As I See It

By Nelson Morgan, Director

Something there is that doesn't love a wall,
That sends the frozen-ground-swell under it,
And spills the upper boulders in the sun,
And makes gaps even two can pass abreast.

--Robert Frost, from "Mending Wall"

This year, with Congressional elections coming, many of our Federal legislators have rediscovered that undocumented visitors are entering our country. Much of their discussion has been pretty negative, particularly in the House of Representatives, where the emphasis has been on prevention and punishment. There are issues there, to be sure, but it would be a very bad thing if this discussion fanned the flames of intolerance. (Although "intolerance" as a descriptor has its limitations too - "tolerating" someone isn't too far from disliking them). For 230 years the US has been receiving immigrants, and there's no way for any of us to know how many broke the rules for entry. And of course with the exception of the Native Americans among us, all of us are descended from immigrants.

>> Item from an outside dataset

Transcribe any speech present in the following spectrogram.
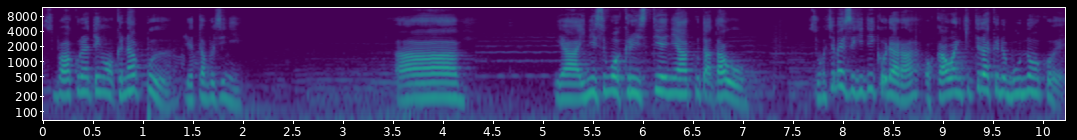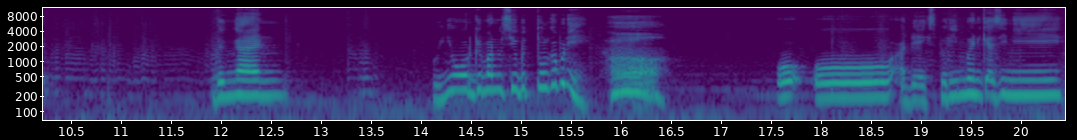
Sebab aku nak tengok kenapa dia datang dari sini. Uh, ya ini semua Kristian yang aku tak tahu. So macam biasa kita ikut darah. Oh kawan kita dah kena bunuh kot. Dengan... Oh ini organ manusia betul ke apa ni? Oh oh, ada eksperimen kat sini.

An intolerant attitude towards immigrants, or even the perception that such an attitude exists, is detrimental to scientific and technological progress. For instance, researchers can delay or forego internships or sabbaticals in the US because of perceived (and often real) difficulties with the visa process. Even when the formal process goes smoothly, international colleagues can be more wary about close collaboration when they infer widespread xenophobia in our country. Our participation in offshore international scientific exchange (for instance, participation in largely European projects) can be further limited by such impressions.

A brief look around ICSI, or around the Berkeley campus, reveals people from all over the world working together effectively. Of course ICSI and UC Berkeley both work very hard to ensure that our visitors have the proper visas, etc., and I'm certainly not suggesting that the legal requirements be ignored. But when immigrants become scapegoats for our problems, our future is at risk. For it has always been the immigrants that have led the way; it is immigrants who have prevented stagnation, providing new life for our culture.

Three of my four grandparents were immigrants from Eastern Europe in the early part of the 20th century. Frankly, I have no idea if they arrived in full conformance with legal requirements of the time, and I expect that this is true for many of us whose ancestors arrived in that era or before. But they worked hard and did well, and had large families that I think contributed significantly to their society, as do nearly all immigrants.

ICSI is based on the idea that science in general (and computer science in particular) thrives on a perspective that ignores national and ethnic boundaries. In practice, in order to achieve this, we often make quite specific agreements with national entities, and of course we work closely with US Federal agencies to try to improve the scientific and educational base in our own country. But it is difficult to make progress without paying attention to what is currently going on elsewhere.

Intolerance towards the "others" reaches its extreme in warfare. What can we say about this? People around the world have legitimate grievances that should be aired, but they continue to express them in a way that requires the suspension of the recognition of our human commonality. Sitting here in comfortable Berkeley there is little we can do to change this worldview. I suppose that it is naive to think that competing groups can resolve their differences with a tough foosball game or by a verbal debate followed by sharing beer and pizza, but somehow it still seems to me that bringing individuals together to work in common, for instance in science or music, could help.

So, amidst a turbulent world, and one that sometimes seems to have forgotten the virtues of the search for knowledge, sits ICSI. We're very small, but I think we're doing the right thing, or at least we're trying to. We work to keep the Internet free while making it more secure; we try to make human-machine interaction more natural so that the humans don't have to be like machines to use them; and we are starting to develop applications of computer science to problems in genomics and to the study of cellular machinery. These topics do not comprise all that is being done in the name of computer science, but what they do cover is important. And in each case, the work is being done by a combination of US-and foreign-born scientists, and with far-reaching collaborations in Europe and Asia.

In this issue, we are focusing on the efforts in the study and processing of natural language that is going on at ICSI. This has been a major concern here since ICSI's inception, and important milestones have been achieved. Of course we will also inform you about the latest batch of ICSI babies, which is a particular pleasure to acknowledge. I have no new grandchildren to report, but since I already have 9, this is not a problem.